Teaching is another important component of each doctoral student’s course of study. Students often are given substantial teaching responsibilities, particularly in the introductory courses offered by the urban design faculty.
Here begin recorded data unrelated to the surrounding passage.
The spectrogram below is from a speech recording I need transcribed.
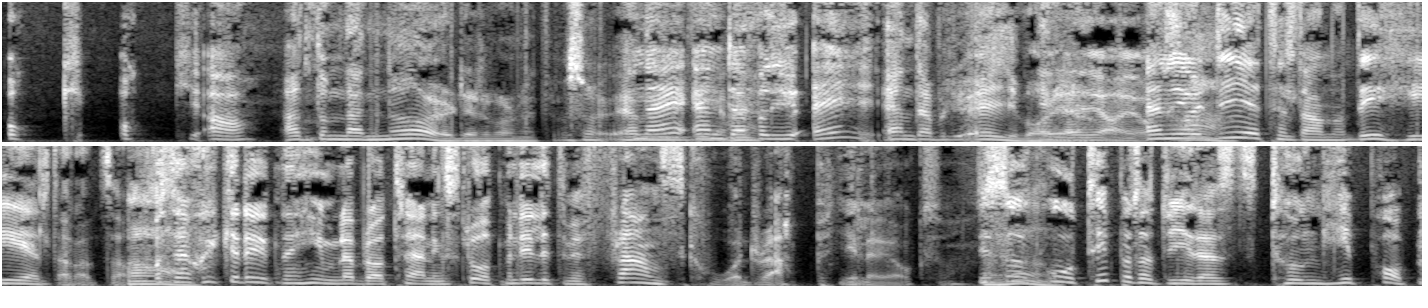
Och, och ja. Ja, de där Nörd eller vad de heter. Nej, NWA. NWA. Var det. Ja, ja. NERD är ett helt annat. Det är helt annat sak. Och sen skickade jag ut en himla bra träningslåt, men det är lite mer fransk hårdrap, gillar jag också. Det är så otippat att du gillar tung hiphop.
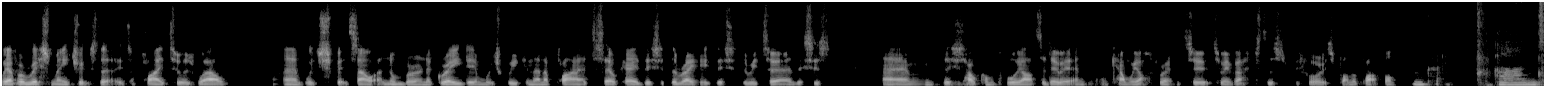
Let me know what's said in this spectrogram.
we have a risk matrix that it's applied to as well, um, which spits out a number and a grading, which we can then apply to say, okay, this is the rate, this is the return, this is um, this is how comfortable we are to do it, and, and can we offer it to, to investors before it's put on the platform? Okay, and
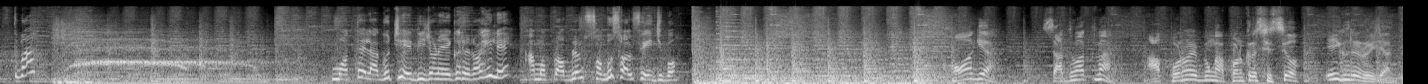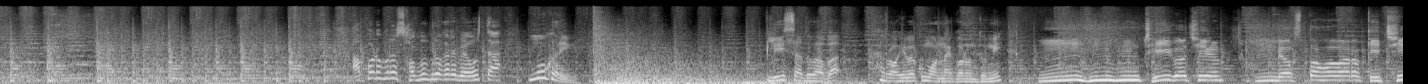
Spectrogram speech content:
ଆତ୍ମା ମୋତେ ଲାଗୁଛି ଏ ଦୁଇ ଜଣ ଏ ଘରେ ରହିଲେ ଆମ ପ୍ରୋବ୍ଲେମ୍ ସବୁ ସଲ୍ଭ ହେଇଯିବ ହଁ ଆଜ୍ଞା ସାଧୁ ଆତ୍ମା ଆପଣ ଏବଂ ଆପଣଙ୍କର ଶିଷ୍ୟ ଏଇ ଘରେ ରହିଯାଆନ୍ତି ଆପଣଙ୍କର ସବୁ ପ୍ରକାର ବ୍ୟବସ୍ଥା ମୁଁ କରିବି ପ୍ଲିଜ୍ ସାଧୁ ବାବା ରହିବାକୁ ମନା କରନ୍ତୁନି ଠିକ୍ ଅଛି ବ୍ୟସ୍ତ ହେବାର କିଛି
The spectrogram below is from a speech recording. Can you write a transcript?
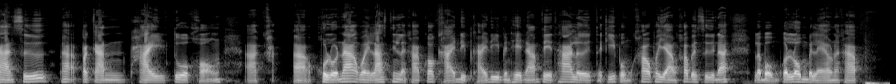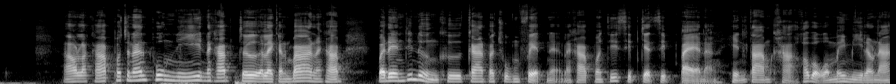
การซื้อประกันภัยตัวของอ่าโคโรนาไวรัสนี่แหละครับ ก็ขายดิบขายดีเป็นเทน้ำเทท่าเลยแต่กี้ผมเข้าพยายามเข้าไปซื้อนะ ระบบก็ล่มไปแล้วนะครับเอาละครับ เพราะฉะนั้นพรุ่งนี้นะครับ เจออะไรกันบ้างนะครับประเด็นที่ 1 คือการประชุมเฟดเนี่ยนะครับวันที่ 17-18นะเห็นตามข่าวเขาบอกว่าไม่มีแล้วนะ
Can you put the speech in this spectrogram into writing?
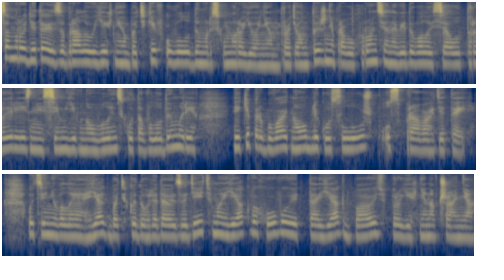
Семеро дітей забрали у їхніх батьків у Володимирському районі. Протягом тижня правоохоронці навідувалися у три різні сім'ї в Нововолинську та Володимирі, які перебувають на обліку служб у справах дітей. Оцінювали, як батьки доглядають за дітьми, як виховують та як дбають про їхнє навчання.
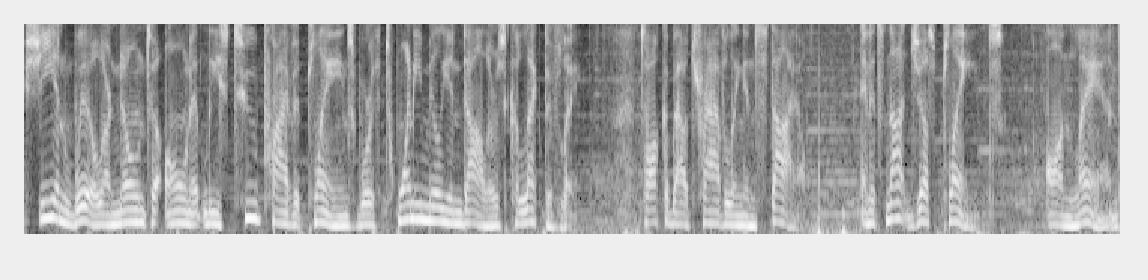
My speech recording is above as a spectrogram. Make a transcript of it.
she and Will are known to own at least two private planes worth $20 million collectively. Talk about traveling in style. And it's not just planes. On land,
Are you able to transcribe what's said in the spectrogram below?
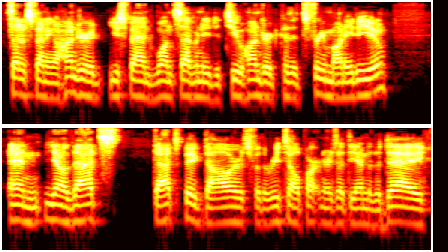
instead of spending 100, you spend 170 to 200 because it's free money to you. And you know, that's that's big dollars for the retail partners at the end of the day.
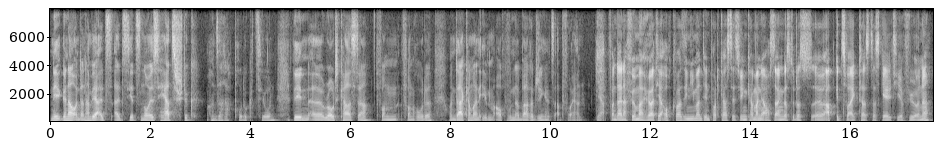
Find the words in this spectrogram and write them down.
Nee, genau. Und dann haben wir als, als jetzt neues Herzstück unserer Produktion den äh, Roadcaster von, von Rode. Und da kann man eben auch wunderbare Jingles abfeuern. Ja. Von deiner Firma hört ja auch quasi niemand den Podcast, deswegen kann man ja auch sagen, dass du das äh, abgezweigt hast, das Geld hierfür, ne?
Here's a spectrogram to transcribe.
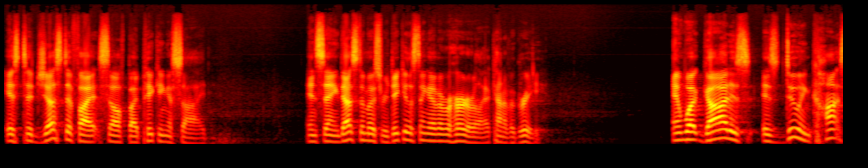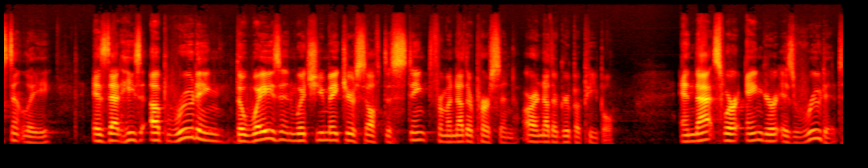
is to justify itself by picking a side and saying, that's the most ridiculous thing I've ever heard, or like, I kind of agree. And what God is, is doing constantly is that He's uprooting the ways in which you make yourself distinct from another person or another group of people. And that's where anger is rooted.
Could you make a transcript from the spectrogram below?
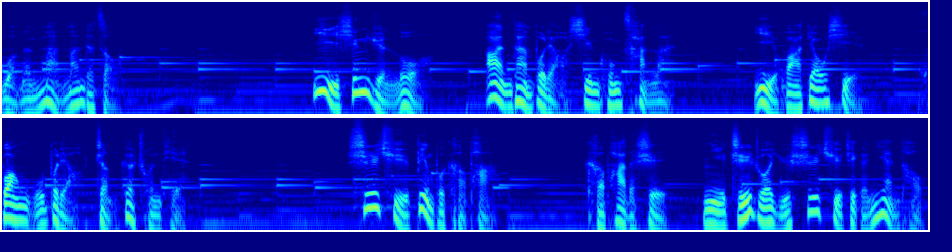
我们慢慢的走。一星陨落，暗淡不了星空灿烂；一花凋谢，荒芜不了整个春天。失去并不可怕，可怕的是你执着于失去这个念头。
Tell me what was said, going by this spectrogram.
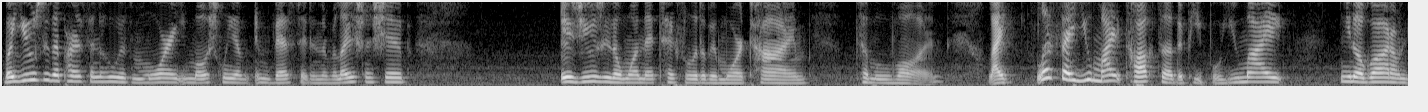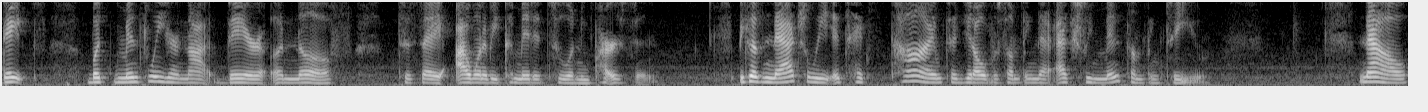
but usually the person who is more emotionally invested in the relationship, is usually the one that takes a little bit more time to move on. Like, let's say you might talk to other people, you might, you know, go out on dates, but mentally you're not there enough to say, I want to be committed to a new person. Because naturally, it takes time to get over something that actually meant something to you. Now,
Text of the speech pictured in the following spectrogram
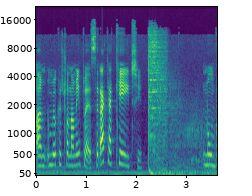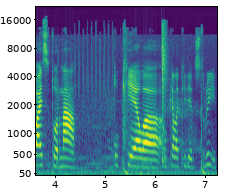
a, o meu questionamento é: será que a Kate não vai se tornar o que ela, o que ela queria destruir?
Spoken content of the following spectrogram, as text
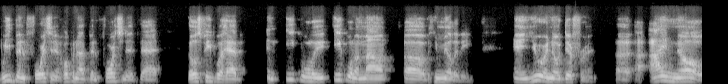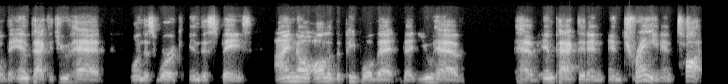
we've been fortunate, Hoping I've been fortunate that those people have an equally equal amount of humility. And you are no different. Uh, I know the impact that you've had on this work in this space. I know all of the people that that you have have impacted and, and trained and taught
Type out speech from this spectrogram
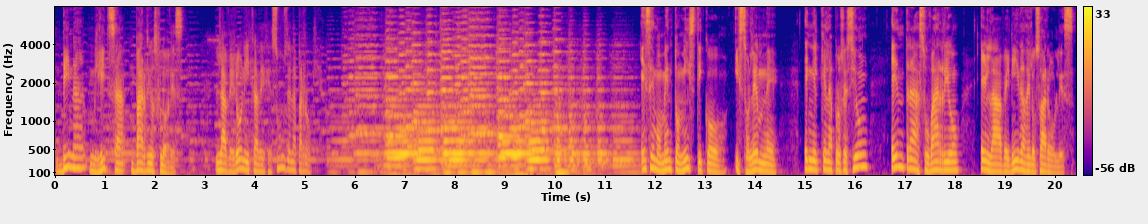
Dina Militza Barrios Flores, la Verónica de Jesús de la parroquia. Ese momento místico y solemne en el que la procesión entra a su barrio en la Avenida de los Árboles.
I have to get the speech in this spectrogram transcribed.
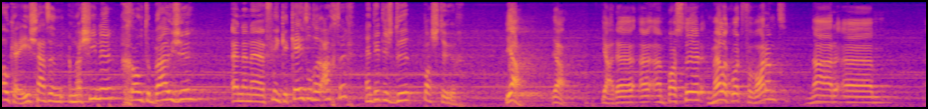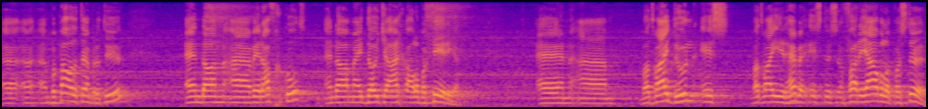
Oké, hier staat een machine, grote buizen en een eh, flinke ketel erachter. En dit is de pasteur. Ja, ja. ja de, eh, een pasteur, melk wordt verwarmd naar ehm, eh, een- een bepaalde temperatuur. En dan eh, weer afgekoeld. En daarmee dood je eigenlijk alle bacteriën. En ehm, wat wij doen is, wat wij hier hebben, is dus een variabele pasteur.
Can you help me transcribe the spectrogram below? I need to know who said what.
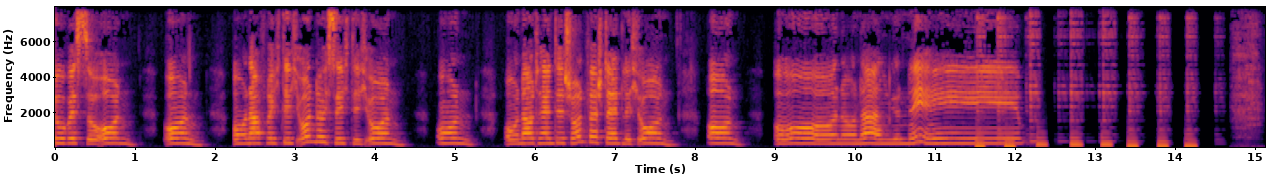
Speaker 1: Du bist so un, un, unaufrichtig, undurchsichtig, un, un, unauthentisch, unverständlich, un, un, un, unangenehm.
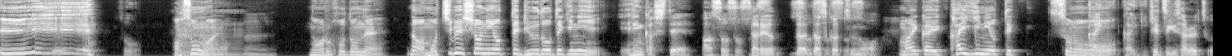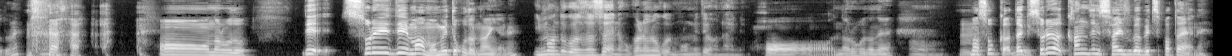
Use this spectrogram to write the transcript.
ええそあ、そうなんうや。う。うん。なるほどね。だから、モチベーションによって流動的に変化して、あ、そうそうそう。誰をだ出すかっていうのは、毎回会議によって、その、会議、会議。決議されるってことね。うん ああ、なるほど。で、それで、まあ、揉めたことはないんやね。今のところそうやね。お金のこと揉めてはないね。はあ、なるほどね。うん。うんまあ、そっか。だけど、それは完全に財布が別パターンやね。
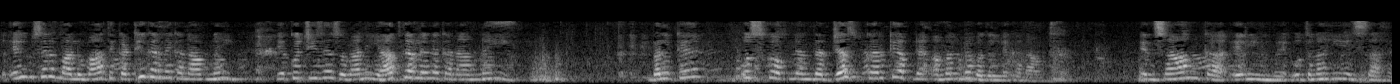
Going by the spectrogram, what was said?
تو علم صرف معلومات اکٹھی کرنے کا نام نہیں، یا کچھ چیزیں زبانی یاد کر لینے کا نام نہیں۔ بلکہ اس کو اپنے اندر جذب کر کے اپنے عمل میں بدلنے کا نام ہے انسان کا علم میں اتنا ہی حصہ ہے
Recently students have served as teaching assistants and/or instructors in theory courses such as Metropolitan Development, Metropolitan Sustainability, Metropolitan Urbanism, Public Space and City Life, and Informal Cities, as well as a number of urban design studios, including the Global Urbanism Studio that has engaged cities such as Shanghai, Tokyo, Singapore, Mexico City, Johannesburg, and Dubai.

Students also have the opportunity to work as research associates with faculty to enrich their academic experience and develop research project experience.

Points of Emphasis

Use statistical and visual analytical tools, including quantitative and qualitative research methods, geographical information systems (GIS), and techniques to analyze data sets and construct holistic research models.

Learn to construct the research reports and performance measurement systems necessary to clearly demonstrate evidence of a more sustainable city.

Develop leadership skills to engage an informed, involved citizenry in creative problem solving to achieve responsible individual and cooperative actions toward a society that is more sustainable and resilient.

Develop your own refined ethical framework and set of values that shape sustainable cities, which at a minimum would include economic, social, and place equity; environmental and cultural justice; intergenerational equity; and management and stewardship of the urban environment.